The texture of the kway teow did come across as being nicer than our local ones and there was enough that evening for the three of us to share for dinner (together with the dishes we had at hand that day) but I told my girl that she should double the amount of ingredients used the next time she makes more of this kway teow so there will be a lot more to go round plus we should get all the ingredients needed ready so we can have everything in it, just nice for a one-dish meal.

Incidentally, if anyone is keen on giving this a try, he or she can click this link to go to that website and see the recipe and how the blogger makes hers.

Blooming…

When you see lots and lots of durian flowers everywhere, you will know that the trees are blooming and you can expect a bumper harvest soon which, of course, is somewhat strange and out of season as it is the month of April and all throughout my growing up years, we would only get to see durians and all the other seasonal local fruits like the dabai and all the rest around the rainy/flood season called the landas at the end of the year.

Lately, I saw relatives and friends sharing on Facebook a whole lot of photographs of the durian flowers cooked in all kinds of ways. I used to get a lot from my in-laws as they had a tree and everyone would come from all around the neighbourhood to ask from them. Unfortunately. for reasons unknown, it never bore any fruit so they got rid of the tree.

The last time I got to eat any durian flower, I bought from a stall at the Sibu Central Market, twice but it is closed at the moment as there have been cases of COVID-19 reported there and anyway, even if it is open, you will not catch me anywhere near that place. A friend did ask me if I wanted any but I said no, thank you and the next thing I knew, my missus came home with a bag of it, RM3.70 at the neighbourhood shop that I frequent, round the corner from my house so we had that for lunch that day.

Right after that, an ex-colleague/friend PM-ed me via Facebook to ask me if I wanted any as the tree at her house was blooming too but I also said no, thank you to her as my missus had bought a bag of it already. Much to my surprise, a couple of days later, she and her hubby showed up at my gate to give me one HUGE bag of the durian flowers…

…thank you so much, Bing Bing & Edward.

Actually, my missus was cooking tom yam

…with the sotong (squid) and prawns that I bought not too long ago and I suggested adding the durian flowers to it but my suggestion fell on deaf ears. She just added some fresh sweet baby corn that we had in the fridge.

She cooked what she bought that day with sambal hay bee/udang kering (dried prawns) but it was a little laim liam (sticky) – probably when we removed the anthers, we missed some of them or perhaps there were some trapped in the rolled up petals and we did not bother to check. Besides, it was slightly sour and when I asked, she said she added a bit of tomato sauce. I don’t know why she did that but it sure was not compatible and no. we did not quite enjoy it that day.

This time around, she cooked the flowers masak lemak (with santan/coconut milk)…

…because my girl had mentioned in passing that the next time she had more of the flowers, she would like her to cook them this way and yes, it was so very very nice.

There was a lot of sauce/soup and there were still a lot of the flowers left so I suggested throwing them all in but no, once again, my suggestion fell on deaf ears.

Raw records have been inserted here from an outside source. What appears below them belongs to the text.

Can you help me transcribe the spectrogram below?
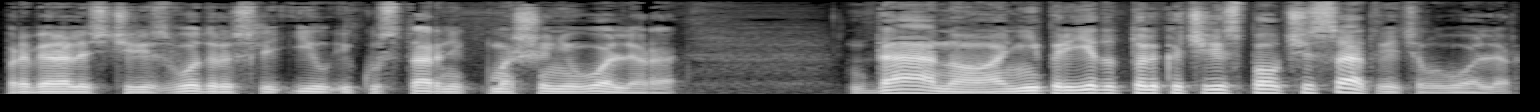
пробирались через водоросли, ил и кустарник к машине Уоллера. «Да, но они приедут только через полчаса», — ответил Уоллер.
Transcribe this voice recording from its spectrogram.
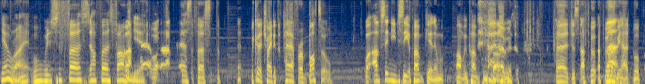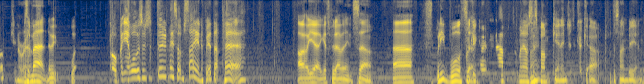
Yeah, all right. Well, it's the first our first farming that year. pear, well, that pear's the first. The, we could have traded the pear for a bottle. Well, I've seen you just eat a pumpkin, and aren't we pumpkin I know, farmers? the pear just. I feel. I feel like we had more pumpkin around. A man, I mean, what? Oh, but yeah, what was I supposed to do? That's what I'm saying. If we had that pair. Oh yeah, I guess we don't have anything to sell. Uh, we need water. we could go nab someone else's Right. pumpkin and just cook it up for the time being.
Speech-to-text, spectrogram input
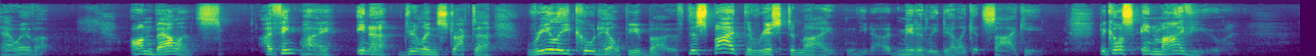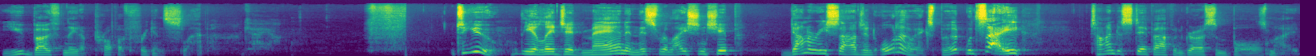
However, on balance, I think my inner drill instructor really could help you both, despite the risk to my, you know, admittedly delicate psyche. Because, in my view, you both need a proper friggin' slap. Okay. To you, the alleged man in this relationship, Gunnery Sergeant Auto Expert would say, time to step up and grow some balls, mate.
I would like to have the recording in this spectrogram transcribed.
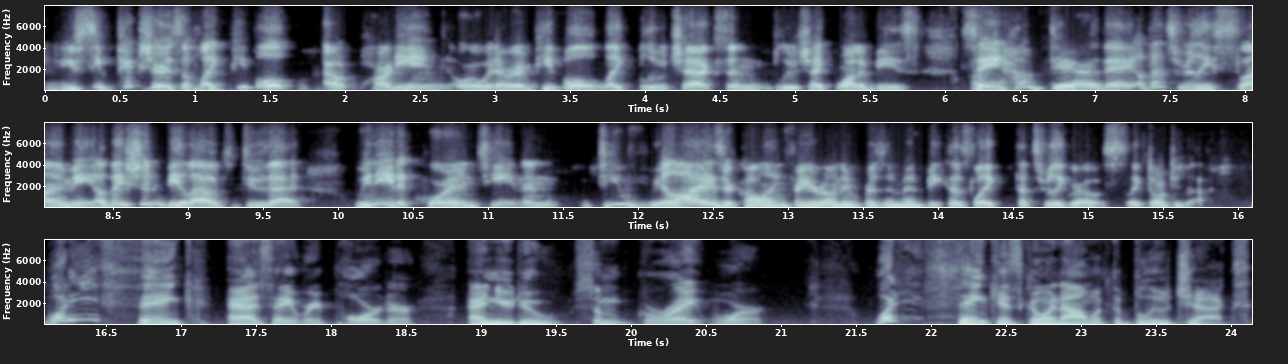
you see pictures of like people out partying or whatever, and people like blue checks and blue check wannabes saying, "How dare they? Oh, that's really slimy. Oh, they shouldn't be allowed to do that. We need a quarantine." And do you realize you're calling for your own imprisonment? Because like that's really gross. Like, don't do that. What do you think as a reporter, and you do some great work? What do you think is going on with the blue checks?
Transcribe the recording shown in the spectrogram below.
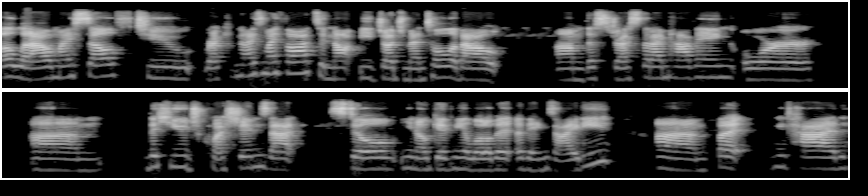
allow myself to recognize my thoughts and not be judgmental about um, the stress that I'm having or um, the huge questions that still, you know, give me a little bit of anxiety. Um, but we've had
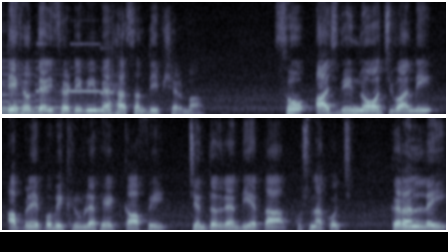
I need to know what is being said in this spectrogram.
ਦੇਖ ਰਹੇ ਹੋ ਦੈਨਿਕ ਟੀਵੀ, ਮੈਂ ਹਾਂ ਸੰਦੀਪ ਸ਼ਰਮਾ। ਸੋ ਅੱਜ ਦੀ ਨੌਜਵਾਨੀ ਆਪਣੇ ਭਵਿੱਖ ਨੂੰ ਲੈ ਕੇ ਕਾਫੀ ਚਿੰਤਤ ਰਹਿੰਦੀ ਹੈ ਤਾਂ ਕੁਛ ਨਾ ਕੁਛ ਕਰਨ ਲਈ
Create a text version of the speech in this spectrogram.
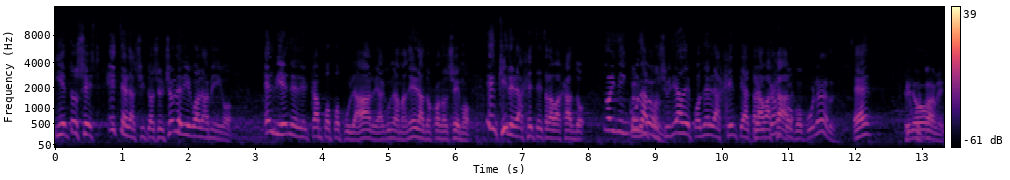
Y entonces, esta es la situación. Yo le digo al amigo, él viene del campo popular, de alguna manera nos conocemos. Él quiere la gente trabajando. No hay ninguna Perdón. posibilidad de poner la gente a Del trabajar. campo popular. ¿Eh? Pero- Disculpame.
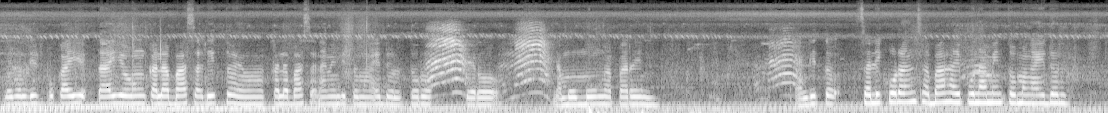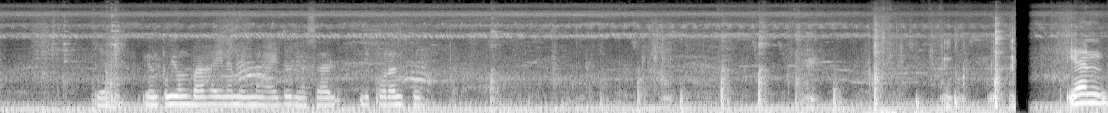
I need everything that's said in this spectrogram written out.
Meron din po kayo, tayong kalabasa dito, yung kalabasa namin dito mga idol, turok, pero namumunga pa rin. Andito, sa likuran sa bahay po namin to mga idol. Yan, yun po yung bahay namin mga idol, nasa likuran po. Yan,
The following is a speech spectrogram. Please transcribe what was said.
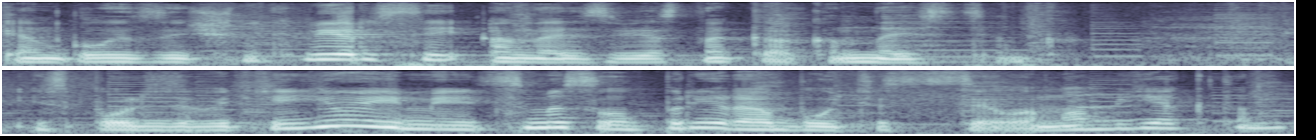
англоязычных версий она известна как нестинг. Использовать ее имеет смысл при работе с целым объектом,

Obviously, she had another plan in mind which was to cook the flowers with sambal hay bee/dried prawns…

…again! This time around, it turned out perfect and was really very nice unlike the previous time.

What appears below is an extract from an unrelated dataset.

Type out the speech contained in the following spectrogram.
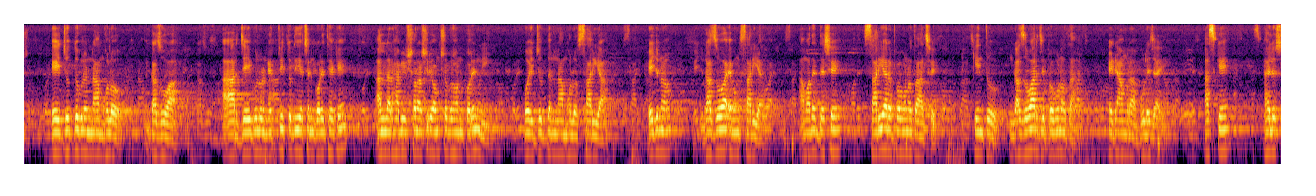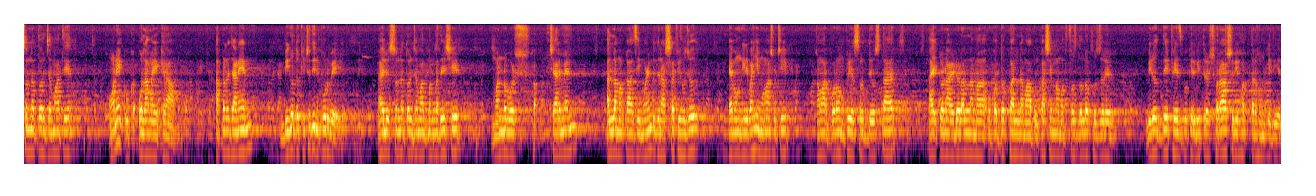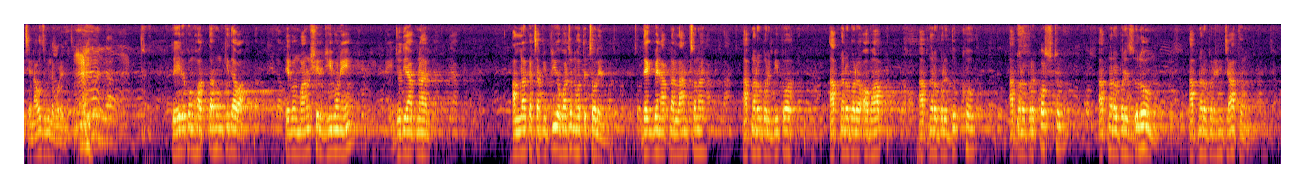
এই যুদ্ধগুলোর নাম হলো গাজোয়া আর যেগুলোর নেতৃত্ব দিয়েছেন গড়ে থেকে, আল্লাহর হাবিব সরাসরি অংশগ্রহণ করেননি, ওই যুদ্ধের নাম হলো সারিয়া। এই জন্য গাজোয়া এবং সারিয়া, আমাদের দেশে সারিয়ার প্রবণতা আছে, কিন্তু গাজোয়ার যে প্রবণতা, এটা আমরা ভুলে যাই। আজকে আহলুসন্নাতল জামাতের অনেক ওলামা একরাম আপনারা জানেন, বিগত কিছুদিন পূর্বে আহলুসন্নাতল জামাত বাংলাদেশের মান্যবর চেয়ারম্যান আল্লামা কাজী মহিনুদ্দিন আশরাফি হুজুর এবং নির্বাহী মহাসচিব আমার পরম প্রিয় শ্রদ্ধে উস্তাদ, আইকন আইডল আল্লামা, উপাধ্যক্ষ আল্লামা আবুল কাশেম মোহাম্মদ ফজলুল্লাহ হুজুরের বিরুদ্ধে ফেসবুকের ভিতরে সরাসরি হত্যার হুমকি দিয়েছে নাউজবিল্লা করেন তো এরকম হত্যার হুমকি দেওয়া এবং মানুষের জীবনে যদি আপনার আল্লাহর কাছে আপনি প্রিয় ভাজন হতে চলেন, দেখবেন আপনার লাঞ্ছনা, আপনার উপরে বিপদ, আপনার উপরে অভাব, আপনার উপরে দুঃখ, আপনার উপরে কষ্ট, আপনার উপরে জুলুম, আপনার উপরে নির্যাতন,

Of course, that was a lot of durian flowers plus the tom yam soup for the three of us but my missus shared everything with my in-laws but even though there wasn’t too much in the end for us to manage, there was still some left over that we could heat up and enjoy the following day.

SWEE HUNG (2.316161, 111.840441) is located along Jalan Ruby, in the block of shops on the right – next to a hair salon at the extreme end and on the other end, to the left is the Kim Won Chinese Medical Store and Mini-supermarket.